A great disparity exists between Proust’s real life and his art. He was a sickly, asthmatic child with an unnatural attachment to his mother — a spoiled sycophant, a poseur, a snob and a hypocrite who squandered his youth trying to gain favor with the idle rich. He wasted his father’s money, suffered a series of unhappy affairs (he was a closet homosexual), and berated himself for not being born into the aristocracy.
His mother had a huge influence on his imagination and use of memory in writing, but he was not able to effectively bring this retrospective aspect into his work until after she died. While the presence of a person, object, or location provides sensory stimulation, it is the absence of the same that actually catalyzes the imagination — enabling it to sift, enlarge, and shape experience into a form resembling art.
Because of his severe asthma, Proust lived in forced confinement for over a decade, sometimes never leaving his cork-lined bedroom for weeks at a time. There, he transformed a wasted life into a masterwork that explored the many dimensions, layers, and textures possible of his chosen genre. His international reputation as the most influential novelist of the 20th century remains undiminished.
With today’s renewed interest in the memoir, Proust is as popular as ever. Hardcore devotees, such as the members of the Proust Society, meet regularly to discuss the novel in manageable pieces, often devoting years to reach completion. Ultimately, Proust has something for everyone. A 25-year-old reader once called his Remembrance “the ultimate blog.”
3/4 tsp vanilla extract
1/8 tsp salt
1/3 cup white sugar
1/2 cup all purpose flour
1 T lemon zest
1/4 cup butter
powdered sugar for decoration
1. Preheat oven to 375 degrees. Butter and flour 12 madeleine molds; set aside.
2. Melt butter and let cool to room temperature.
3. In a small mixing bowl, beat eggs, vanilla and salt at high speed until light.

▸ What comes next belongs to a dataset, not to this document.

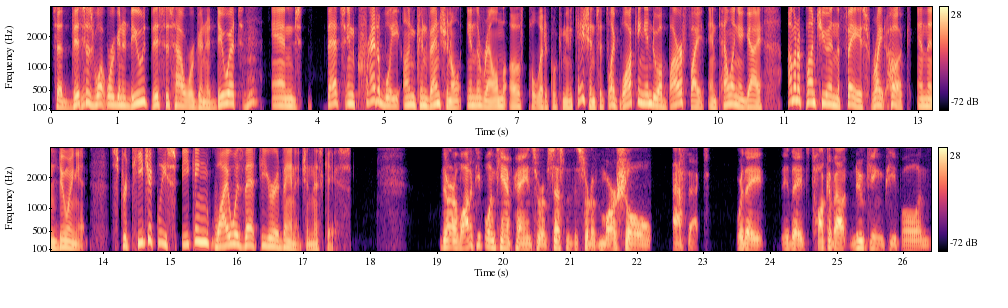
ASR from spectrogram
said, This is what we're going to do, this is how we're going to do it. Mm-hmm. And that's incredibly unconventional in the realm of political communications. It's like walking into a bar fight and telling a guy, I'm going to punch you in the face, right hook, and then doing it. Strategically speaking, why was that to your advantage in this case? There are a lot of people in campaigns who are obsessed with this sort of martial affect, where they they talk about nuking people and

4. Beating constantly, gradually add sugar, and continue beating at high speed until mixture is thick and pale and ribbons form in bowl when beaters are lifted, 5 to 10 minutes.
5. Sift flour into egg mixture 1/3 at a time, gently folding after each addition.
6. Add lemon zest and pour melted butter around edge of batter. Quickly but gently fold butter into batter. Spoon batter into molds; it will mound slightly above tops.
7. Bake 14 to 17 minutes, or until cakes are golden and the tops spring back when gently pressed with your fingertip.
8. Use the tip of the knife to loosen madeleines from pan; invert onto rack. Immediately sprinkle warm cookies with powdered sugar. Madeleines are best eaten the day they’re baked.
9. Variation: Chocolate Madeleines: Omit lemon zest. Increase sugar to 1/2 cup. Substitute 1/4 cup unsweetened cocoa powder for 2 T of the flour; sift into batter with flour.
TIPS: Lemon-butter flavor is enhanced when madeleine is dipped into lime-flower (linden) tea, aka tilleul. Savor the experience, and record your memories!
***SSHHHH! Don’t tell! There is evidence to suggest that Proust did not eat a madeleine, but a soggy piece of toast instead. Tant pis!
* In Search of Lost Time – Volume Titles:
Within a Budding Grove
The Guermantes Way
Sodom and Gomorrah